Ms Leeds told the court that she didn’t tell “anybody” about what happened on the plane.
She said it didn’t “occur” to her that it was an option to share what took place.
When the plane landed, she waited for everyone to leave before she got off and drove home, she told the court, according to Law & Crime.
“In that time and place ... men could basically get away with a lot,” she said.
In her previous deposition, she alleged that she subsequently ran into Mr Trump and his then-wife Ivana Trump, who was pregnant at the time, at a fundraising gala for the Humane Society of New York at Saks Fifth Avenue and that he said to her: “I remember you. You’re that c*** from the airplane.”
Ms Leeds has said she tried to move on and forget the incident over the decades as she pursued a career as a stockbroker.
However, she became incensed when she watched the second televised presidential debate between Mr Trump and Hillary Clinton in 2016 during which the Republican candidate matter-of-factly denied ever kissing or groping women without their consent when asked about it point-blank by moderator Anderson Cooper, whose question arose from the remarks Mr Trump had just been seen to make in the notorious Access Hollywood tape, then newly-resurfaced.
Angered by his answer, Ms Leeds came forward with her accusation to The New York Times, which published her account alongside that of another accuser, Rachel Crooks, on 13 October 2016, a little more than three weeks before America went to the polls.

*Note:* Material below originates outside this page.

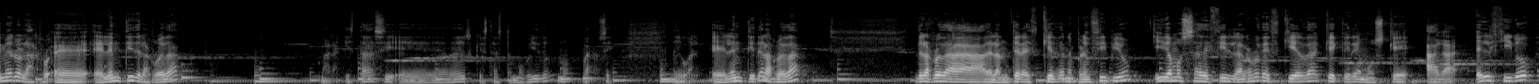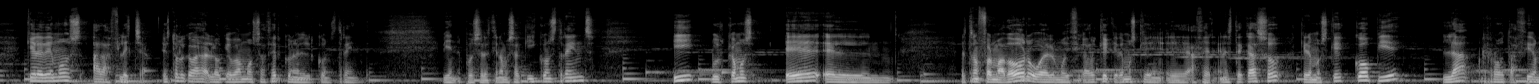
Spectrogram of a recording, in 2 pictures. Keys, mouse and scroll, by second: 1.3 right click, 2.1-5.1 middle drag, 8.0-8.3 scroll down 1, 8.3-20.7 middle drag, 20.7 click, 22.1-30.7 drag.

“He was like an octopus. His hands were everywhere,” she told the newspaper of the alleged incident. “It was an assault.”
Mr Trump denied her allegations in a statement to the paper, categorically insisting: “None of this ever took place."
He also addressed them at a campaign rally in North Carolina, ridiculing Ms Leeds and telling an appreciative MAGA audience: “Believe me – she would not be my first choice. That I can tell you. You don’t know. That would not be my first choice.”
Undeterred, she gave an interview to Mr Cooper on CNN in which she recounted the story and her reasons for coming forward, saying Mr Trump had acted out of “boredom”, and appeared at a press conference in December 2017 alongside Ms Crooks and another accuser, Samantha Holvey, to repeat the accusations about the man then occupying the Oval Office of the White House.
She was also interviewed at length by Ms Carroll herself for The Atlantic in September 2020 and again relived the alleged assault in detail, even recalling the brown tweed suit and silver satin blouse she had worn that day.
“All I remember is all of a sudden, he is on me,” she said.
“It’s like he’s got four extra hands. He’s grabbing my breasts. He’s trying to kiss me. I’m trying to get his hands off me.
“And this struggle – it’s when he starts putting his hand up my skirt that I get a jolt of strength and manage to wiggle out of the seat. I grab my purse and storm to the back of the plane.”
She also addressed Mr Trump’s dismissal of her claims, saying: “I know that if the story gets any attention, the first thing Trump will say is that I’m not pretty enough. I know instinctively that’s what he’s going to say.”
On 2 May, the jury in Ms Carroll’s civil rape trial was shown a video of Mr Trump responding to the Access Hollywood tape during the 2016 debate with Hillary Clinton.
Mr Trump described his comments about grabbing women “by the p****” as “locker room talk” and not based in reality.
Ms Leeds told the court she was “furious” because Mr Trump was “lying”.
She said she knew he was lying because of “the experience I had with him”.
Gustaf Kilander contributed to this report